George Grella | 07/16/2002
(3 out of 5 stars)
"Preface - Probably not for first time Reich buyers (along with Four Organs). Newcomers should get Music for 18 Musicians or Different Trains....I have to admit I heard the old DG version first on LP many years ago, and have looked for that version on CD ever since. When this version came out, I bought it immediately. In comparison to the DG version, it doesn't hold up.This version is at least 20 minutes shorter (perhaps a feature for some;) ) than the DG version, but the gradual changes in this version don't happen nearly gradually enough, especially the sections where different players go in and out of phase with each other. It happens so quickly here that it just sounds like the players flubbed their parts. The slower pace of the DG version makes the subtle changes in the piece that much more rewarding.I was later able to locate a copy of the DG version on CD, and this one has been gathering dust ever since. But since no other version is available, this is worth a listen."

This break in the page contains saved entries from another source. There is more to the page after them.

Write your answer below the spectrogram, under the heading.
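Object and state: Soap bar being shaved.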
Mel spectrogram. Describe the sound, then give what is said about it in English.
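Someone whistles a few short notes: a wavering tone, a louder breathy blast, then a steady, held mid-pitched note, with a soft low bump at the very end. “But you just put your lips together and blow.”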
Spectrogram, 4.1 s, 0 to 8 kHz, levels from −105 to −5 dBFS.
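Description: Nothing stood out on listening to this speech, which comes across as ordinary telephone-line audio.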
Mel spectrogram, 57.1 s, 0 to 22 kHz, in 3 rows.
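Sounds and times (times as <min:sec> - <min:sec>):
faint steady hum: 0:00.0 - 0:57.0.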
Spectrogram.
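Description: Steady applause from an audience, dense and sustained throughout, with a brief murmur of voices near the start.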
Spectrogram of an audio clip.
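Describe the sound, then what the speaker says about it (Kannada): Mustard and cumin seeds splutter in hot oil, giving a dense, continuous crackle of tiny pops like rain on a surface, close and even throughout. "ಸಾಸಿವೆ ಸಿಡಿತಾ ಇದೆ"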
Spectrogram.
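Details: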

Hypnotic Dance/Complexity Theory
C. Gardner | Washington D.C., D.C. United States | 01/11/2003
(5 out of 5 stars)
"This hour-plus piece of music is based upon a single, measure-long rhythmic fragment which lasts perhaps two seconds, but when played out-of-phase with itself generates an incredible variety of "emergent" patterns. Scored for various percussion (bongos, maribas, glockenspiel), voice, and whistle, listeners get to hear how these instruments create new emergent melodies on the fragment through the percussions' differing harmonic profiles. This is a great example of process music, and may put you in a trance. It rewards both close and relaxed listening (when one's attention is diverted then re-trained, missing one's "place" in the relentless, driving pulse, it sounds like a differently-arranged piece!)"
George Grella | Brooklyn | 04/27/2000
(4 out of 5 stars)
"Since the old, 2CD DG recording of this piece is not available, this is the only choice. "Drumming" is a very fine work by Reich, more rigorous and less immediately lovely than "Music for 18 Musicians," but rewarding nonetheless. It's an important transition piece between his early work and "18." The first section is literally all drumming, and builds through an arch structure using Reich's technique of rhytmic patterns moving in and out of phase. The following sections add tuned percusion, e.g. marimbas, and move towards his newer style of more harmonic richness, with chords gradually building, shifting, conflicting and moving to new tonal centers. Obviously, if Reich's style of Minimalism doesn't appeal, you won't like this CD. But if you enjoy his other work, this will be a great addition to your collection."